═════ Dataset content ═════

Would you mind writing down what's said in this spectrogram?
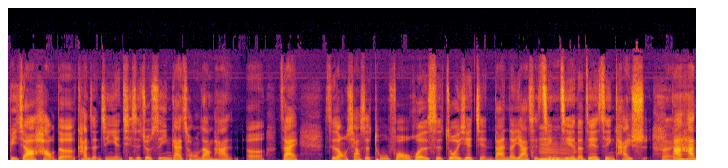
比较好的看诊经验，其实就是应该从让他呃在。这种像是涂氟或者是做一些简单的牙齿清洁的这件事情开始，对，那他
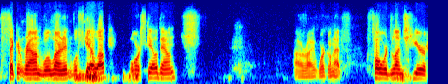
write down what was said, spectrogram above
Second round, we'll learn it. We'll scale up or scale down. All right, work on that forward lunge here.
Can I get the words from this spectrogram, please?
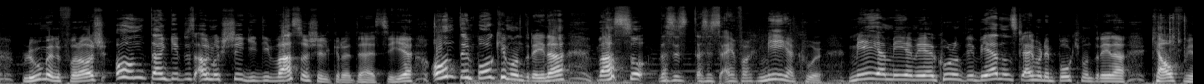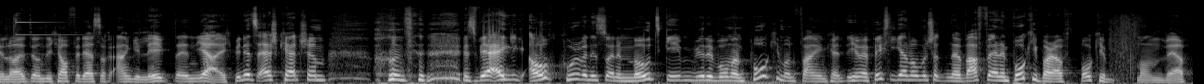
Blumenfrosch. Und dann gibt es auch noch Shiggy, die Wasserschildkröte heißt sie hier. Und den Pokémon-Trainer, was so... Das ist, das ist einfach mega cool. Mega, mega, mega cool. Und wir werden uns gleich mal den Pokémon-Trainer kaufen hier, Leute. Und ich hoffe, der ist auch angelegt. Denn ja, ich bin jetzt Ash Ketchum. Und es wäre eigentlich auch cool, wenn es so einen Mode geben würde, wo man Pokémon fangen könnte. Hier bei Pixelgun, wo man statt einer Waffe einen Pokéball auf Pokémon werft.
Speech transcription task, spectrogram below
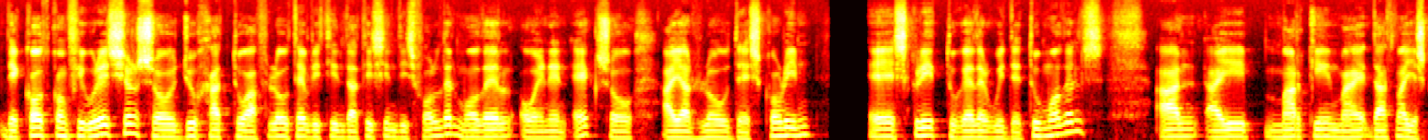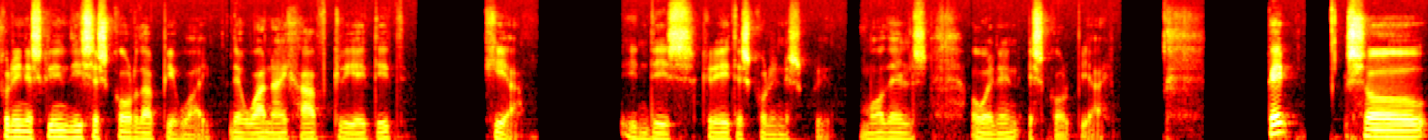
the code configuration. So you had to upload everything that is in this folder model onnx so i upload the scoring uh, script together with the two models. And i marking my that my scoring screen is score.py the one i have created here in this create scoring script models onn score pi okay so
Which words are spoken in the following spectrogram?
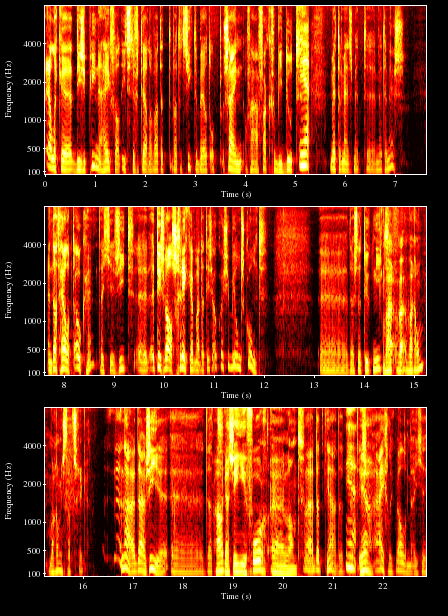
elke discipline heeft wel iets te vertellen wat het, wat het ziektebeeld op zijn of haar vakgebied doet Ja. met de mens met, eh, met MS. En dat helpt ook, hè? dat je ziet, eh, het is wel schrikken, maar dat is ook als je bij ons komt. Eh, dat is natuurlijk niet. Waar- waar- waarom? Waarom is dat schrikken? Nou, daar zie je eh, dat. Oh, daar zie je je voorland. Nou, dat, ja, dat, Ja. dat is Ja. eigenlijk wel een beetje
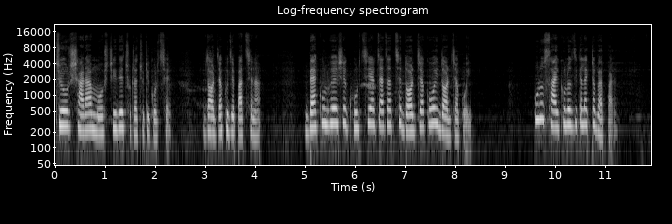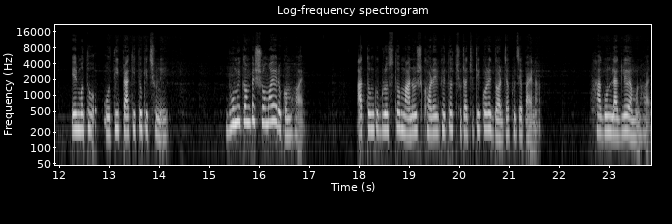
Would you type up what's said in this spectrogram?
চোর সারা মসজিদে ছোটাছুটি করছে। দরজা খুঁজে পাচ্ছে না। ব্যাকুল হয়ে এসে ঘুরছে আর চেঁচাচ্ছে, দরজা কই দরজা কই? পুরো সাইকোলজিক্যাল একটা ব্যাপার। এর মতো অতি প্রাকৃত কিছু নেই। ভূমিকম্পের সময় এরকম হয়। আতঙ্কগ্রস্ত মানুষ ঘরের ভেতর ছোটাছুটি করে দরজা খুঁজে পায় না। আগুন লাগলেও এমন হয়।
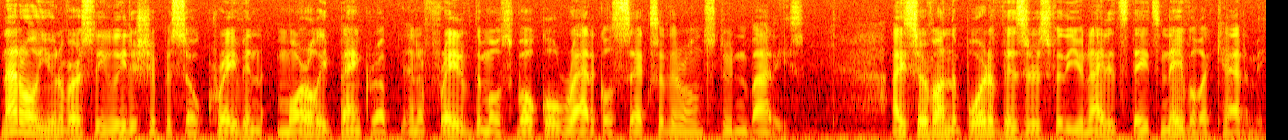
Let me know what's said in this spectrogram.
Not all university leadership is so craven, morally bankrupt, and afraid of the most vocal, radical sects of their own student bodies. I serve on the Board of Visitors for the United States Naval Academy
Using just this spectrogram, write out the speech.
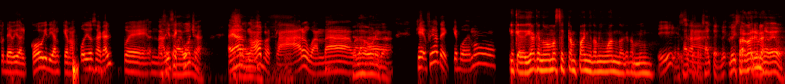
pues debido al COVID y aunque no han podido sacar, pues nadie se escucha. Wanda. Ella, la no, Wanda. pues claro, Wanda, Es la Wanda- única. Que fíjate, que podemos, Y que diga que no vamos a hacer campaña también, Wanda, que también. sí, Pero o salte, sea, pero salte. Lu- Luis, Pero salte, que no horrible. me veo,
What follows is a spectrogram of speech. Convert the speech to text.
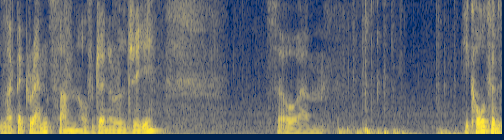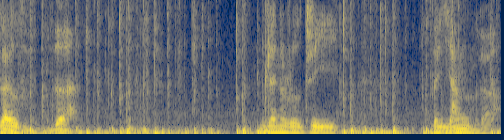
like the grandson of General G. So um, he calls himself the General G the Younger.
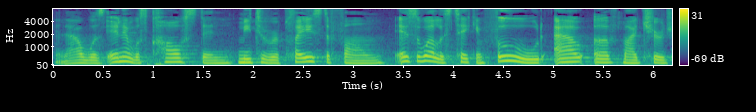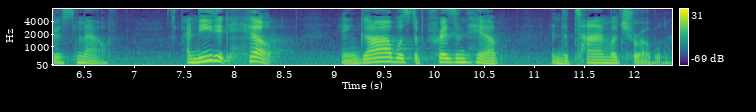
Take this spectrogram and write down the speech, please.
and I was and it was costing me to replace the phone as well as taking food out of my children's mouth. I needed help and God was the present help in the time of trouble.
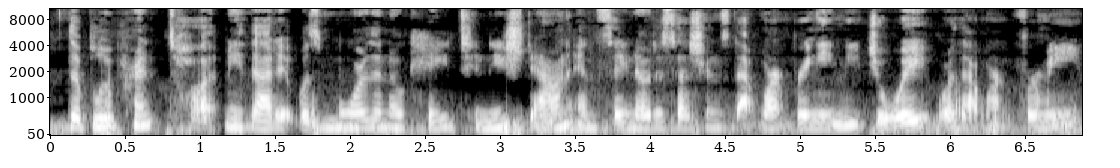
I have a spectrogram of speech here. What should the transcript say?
The blueprint taught me that it was more than okay to niche down and say no to sessions that weren't bringing me joy or that weren't for me.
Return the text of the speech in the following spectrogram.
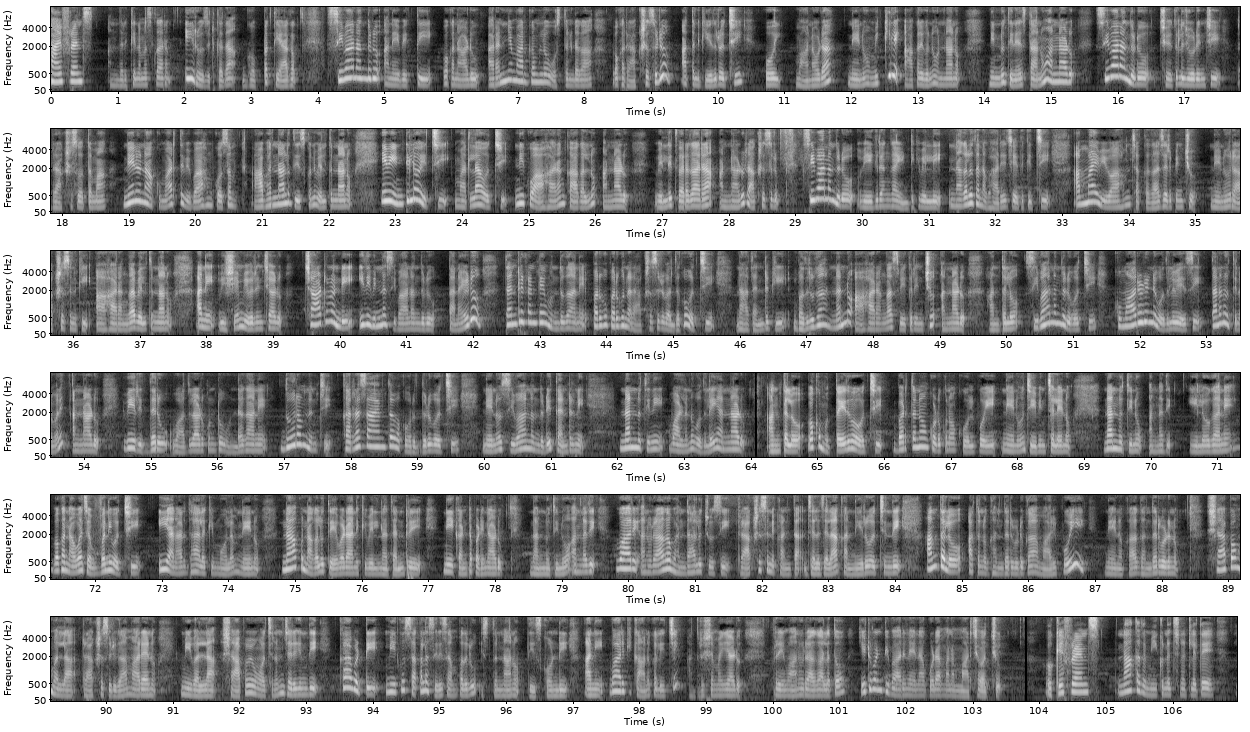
Hi friends అందరికీ నమస్కారం. ఈ రోజుటి కథ గొప్ప త్యాగం. శివానందుడు అనే వ్యక్తి ఒకనాడు అరణ్య మార్గంలో వస్తుండగా ఒక రాక్షసుడు అతనికి ఎదురొచ్చి ఓయ్ మానవుడా నేను మిక్కిలి ఆకలిగొని ఉన్నాను. నిన్ను తినేస్తాను అన్నాడు. శివానందుడు చేతులు జోడించి రాక్షసోత్తమ నేను నా కుమార్తె వివాహం కోసం ఆభరణాలు తీసుకుని వెళ్తున్నాను. ఇవి ఇంటిలో ఇచ్చి మరలా వచ్చి నీకు ఆహారం కాగలను అన్నాడు. వెళ్ళి త్వరగా రా అన్నాడు రాక్షసుడు. శివానందుడు వేగిరంగా ఇంటికి వెళ్ళి నగలు తన భార్య చేతికిచ్చి అమ్మాయి వివాహం చక్కగా జరిపించు. నేను రాక్షసునికి ఆహారంగా వెళ్తున్నాను అని విషయం వివరించాడు. చాటు నుండి ఇది విన్న శివానందుడు తనయుడు తండ్రి కంటే ముందుగానే పరుగు పరుగున రాక్షసుడి వద్దకు వచ్చి నా తండ్రికి బదులుగా నన్ను ఆహారంగా స్వీకరించు అన్నాడు. అంతలో శివానందుడు వచ్చి కుమారుడిని వదిలివేసి తనను తినమని అన్నాడు. వీరిద్దరూ వాదులాడుకుంటూ ఉండగానే దూరం నుంచి కర్ర సాయంతో ఒక వృద్ధుడు వచ్చి నేను శివానందుడి తండ్రిని. నన్ను తిని వాళ్ళను వదిలే అన్నాడు. అంతలో ఒక ముత్తైదువ వచ్చి భర్తనో కొడుకునో కోల్పోయి నేను జీవించలేను. నన్ను తిను అన్నది. ఈలోగానే ఒక నవజవ్వని వచ్చి ఈ అనర్థాలకి మూలం నేను. నాకు నగలు తేవడానికి వెళ్ళిన తండ్రి నీ కంట పడినాడు. నన్ను తిను అన్నది. వారి అనురాగ బంధాలు చూసి రాక్షసుని కంట జలజల కన్నీరు వచ్చింది. అంతలో అతను గంధర్వుడుగా మారిపోయి నేనొక గంధర్వుడును. శాపం వల్ల రాక్షసుడిగా మారాను. మీ వల్ల శాప విమోచనం జరిగింది. కాబట్టి మీకు సకల సిరి సంపదలు ఇస్తున్నాను తీసుకోండి అని వారికి కానుకలిచ్చి అదృశ్యమయ్యాడు. ప్రేమానురాగాలతో ఎటువంటి వారినైనా కూడా మనం మార్చవచ్చు. ఓకే ఫ్రెండ్స్ నా కథ మీకు నచ్చినట్లయితే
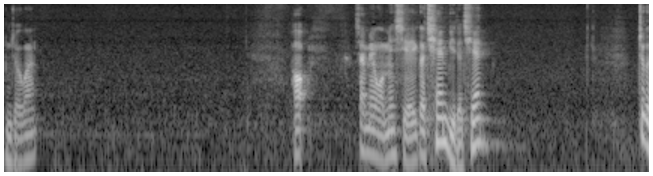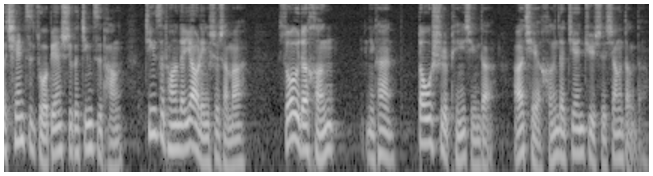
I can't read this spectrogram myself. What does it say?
横折弯。好，下面我们写一个铅笔的“铅”，这个“铅”字左边是个金字旁。金字旁的要领是什么？所有的横，你看都是平行的，而且横的间距是相等的，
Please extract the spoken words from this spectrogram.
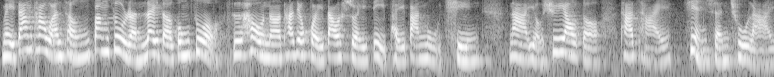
每当他完成帮助人类的工作之后呢，他就回到水底陪伴母亲。那有需要的，他才现身出来。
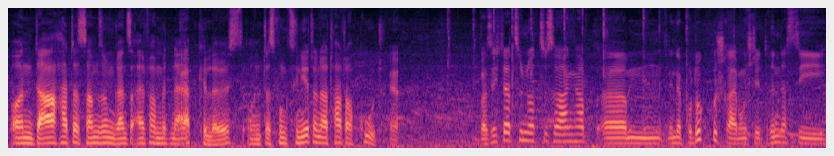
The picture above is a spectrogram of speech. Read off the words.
Und da hat das Samsung ganz einfach mit einer Ja. App gelöst und das funktioniert in der Tat auch gut. Was ich dazu noch zu sagen habe, ähm, in der Produktbeschreibung steht drin, dass die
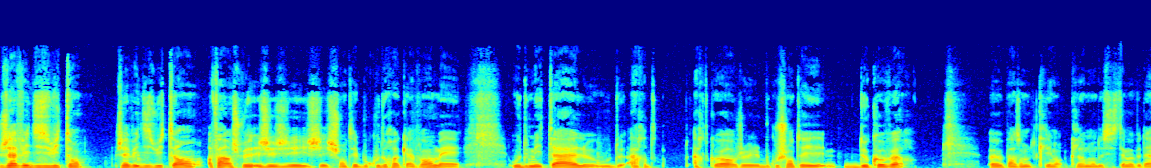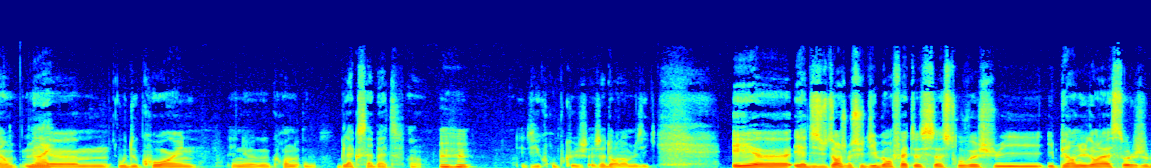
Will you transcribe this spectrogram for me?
J'avais 18 ans. J'avais 18 ans. Enfin, j'ai- chanté beaucoup de rock avant, mais ou de métal, ou de hard, hardcore. J'ai beaucoup chanté de cover. Euh, par exemple, clairement de System of a Down, mais, Ouais. euh, ou de Korn, une grande- ou Black Sabbath. Enfin, des groupes que j'adore leur musique. Et, euh, et à 18 ans, je me suis dit, bah, en fait, ça se trouve, je suis hyper nue dans la soul, je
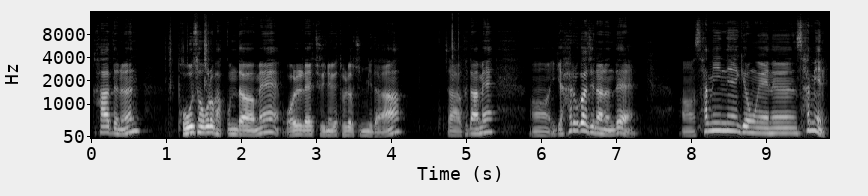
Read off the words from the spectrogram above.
카드는 보석으로 바꾼 다음에 원래 주인에게 돌려줍니다. 자, 그 다음에 어, 이게 하루가 지나는데 어, 3인의 경우에는 3일,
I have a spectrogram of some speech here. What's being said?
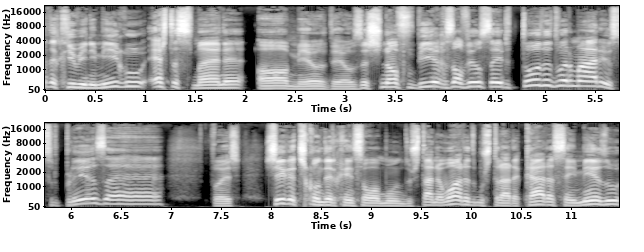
daqui o inimigo. Esta semana, oh meu Deus, a xenofobia resolveu sair toda do armário. Surpresa! Pois, chega de esconder quem são ao mundo. Está na hora de mostrar a cara sem medo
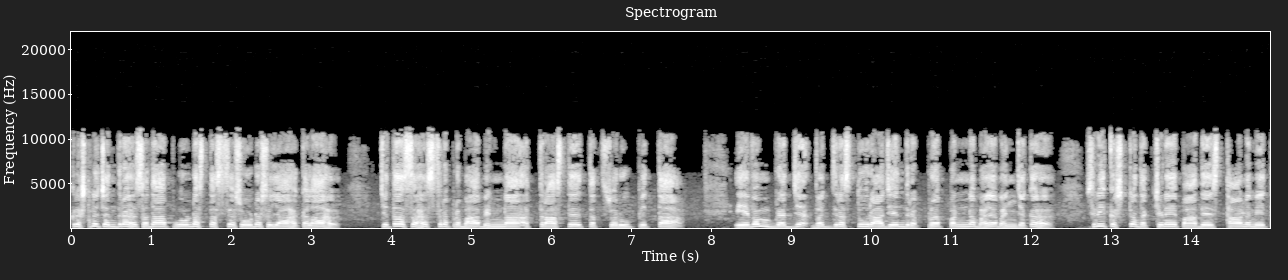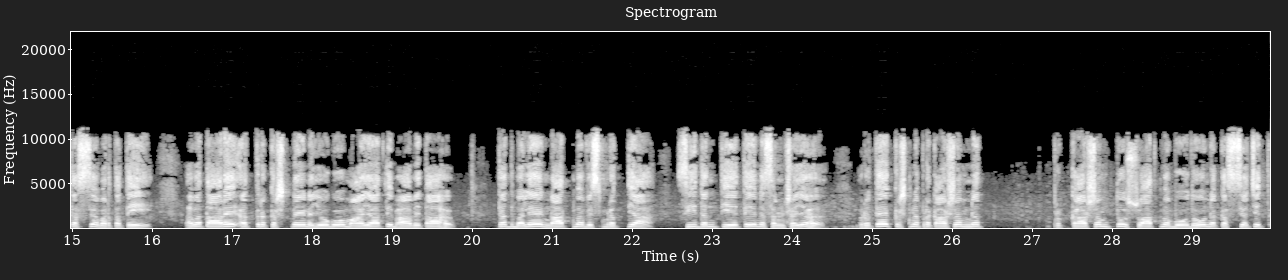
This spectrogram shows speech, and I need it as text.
कृष्णचन्द्रः सदा पूर्णस्तस्य षोडशयाः कलाः। चित सहस्र प्रभा भिन्ना अत्रास्ते तत्स्वरूपिता। एवं व्रज वज्रस्तु राजेन्द्र प्रपन्न भय भंजक श्री कृष्ण दक्षिणे पादे स्थान में वर्तते। अवतारे अत्र कृष्णेन योगो मायाति भाविताः। तद्बले नात्म विस्मृत्या सीदन्त्येतेन संशयः। ऋते कृष्ण प्रकाशम न प्रकाशम तो स्वात्म बोधो न कस्यचित्।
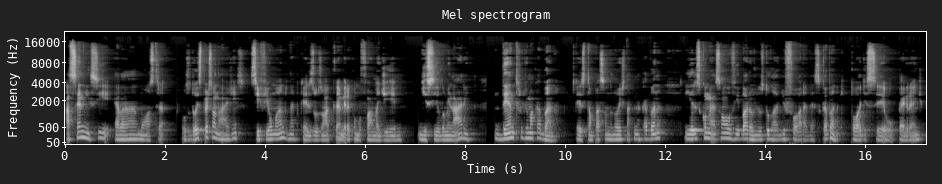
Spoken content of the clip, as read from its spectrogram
A cena em si, ela mostra os dois personagens se filmando, né, porque eles usam a câmera como forma de, de se iluminarem, dentro de uma cabana. Eles estão passando a noite na, na cabana e eles começam a ouvir barulhos do lado de fora dessa cabana, que pode ser o pé grande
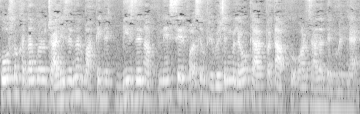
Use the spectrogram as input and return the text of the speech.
course को खत्म करो चालीस दिन और बाकी बीस दिन अपने सिर्फ़ और सिर्फ़ रिविजन में लगो क्या पता आपको और ज़्यादा दिन मिल जाए।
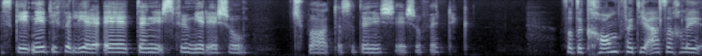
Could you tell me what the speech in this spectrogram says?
es geht nicht, ich verliere eh, dann ist es für mich eh schon zu spät. Also dann ist es eh schon fertig. So, der Kampf hat ja auch so ein bisschen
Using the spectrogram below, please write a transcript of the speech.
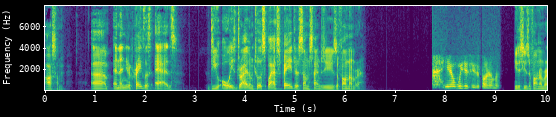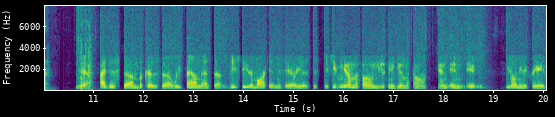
Awesome. Um, and then your Craigslist ads, do you always drive them to a splash page, or sometimes you use a phone number? You know, we just use a phone number. You just use a phone number. Yeah, Okay. I just um, because uh, we found that uh, DC, the market in this area is just if you can get on the phone, you just need to get on the phone, and and it, you don't need to create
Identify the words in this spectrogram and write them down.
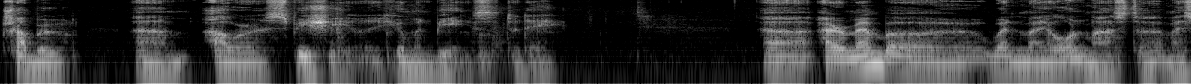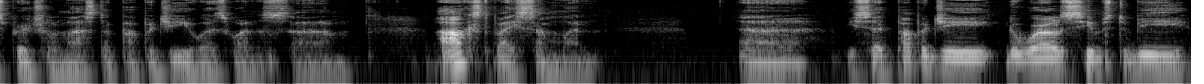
trouble um, our species, human beings today. Uh, I remember when my own master, my spiritual master, Papaji, was once um, asked by someone, uh, he said, Papaji, the world seems to be,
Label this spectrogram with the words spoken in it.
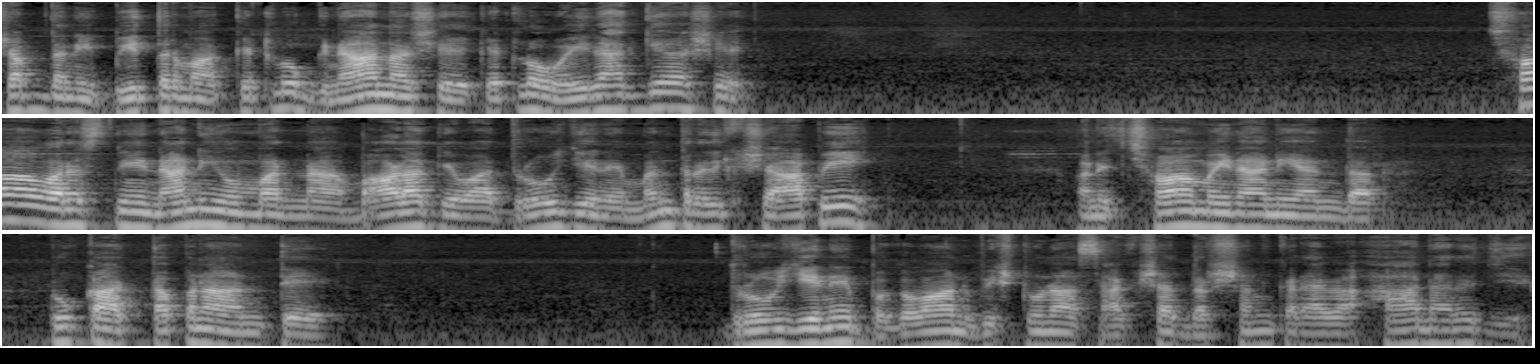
શબ્દની ભીતરમાં કેટલું જ્ઞાન હશે, કેટલો વૈરાગ્ય હશે? છ વર્ષની નાની ઉંમરના બાળક એવા ધ્રુવજીને મંત્ર દીક્ષા આપી અને છ મહિનાની અંદર ટૂંકા તપના અંતે ધ્રુવજીને ભગવાન વિષ્ણુના સાક્ષાત દર્શન કરાવ્યા. આ નારદજીએ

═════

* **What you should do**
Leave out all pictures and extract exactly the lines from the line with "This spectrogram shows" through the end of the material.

* **Result for this task**
This spectrogram shows speech, and I need it as text.
कृष्णचन्द्रः सदा पूर्णस्तस्य षोडशयाः कलाः। चित सहस्र प्रभा भिन्ना अत्रास्ते तत्स्वरूपिता। एवं व्रज वज्रस्तु राजेन्द्र प्रपन्न भय भंजक श्री कृष्ण दक्षिणे पादे स्थान में वर्तते। अवतारे अत्र कृष्णेन योगो मायाति भाविताः। तद्बले नात्म विस्मृत्या सीदन्त्येतेन संशयः। ऋते कृष्ण प्रकाशम न प्रकाशम तो स्वात्म बोधो न कस्यचित्।
Spoken content of the clip, as read from its spectrogram
A cena em si, ela mostra os dois personagens se filmando, né, porque eles usam a câmera como forma de, de se iluminarem, dentro de uma cabana. Eles estão passando a noite na, na cabana e eles começam a ouvir barulhos do lado de fora dessa cabana, que pode ser o pé grande
Use the spectrogram as input and return the text of the speech.
course को खत्म करो चालीस दिन और बाकी बीस दिन अपने सिर्फ़ और सिर्फ़ रिविजन में लगो क्या पता आपको और ज़्यादा दिन मिल जाए।
Could you tell me what the speech in this spectrogram says?
es geht nicht, ich verliere eh, dann ist es für mich eh schon zu spät. Also dann ist es eh schon fertig. So, der Kampf hat ja auch so ein bisschen
Using the spectrogram below, please write a transcript of the speech.
Awesome. Um, and then your Craigslist ads, do you always drive them to a splash page, or sometimes you use a phone number? You know, we just use a phone number. You just use a phone number. Yeah, Okay. I just um, because uh, we found that uh, DC, the market in this area is just if you can get on the phone, you just need to get on the phone, and and it, you don't need to create
Identify the words in this spectrogram and write them down.
trouble um, our species, human beings today. Uh, I remember when my own master, my spiritual master, Papaji, was once um, asked by someone, uh, he said, Papaji, the world seems to be,
Label this spectrogram with the words spoken in it.
શબ્દની ભીતરમાં કેટલું જ્ઞાન હશે, કેટલો વૈરાગ્ય હશે? છ વર્ષની નાની ઉંમરના બાળક એવા ધ્રુવજીને મંત્ર દીક્ષા આપી અને છ મહિનાની અંદર ટૂંકા તપના અંતે ધ્રુવજીને ભગવાન વિષ્ણુના સાક્ષાત દર્શન કરાવ્યા. આ નારદજીએ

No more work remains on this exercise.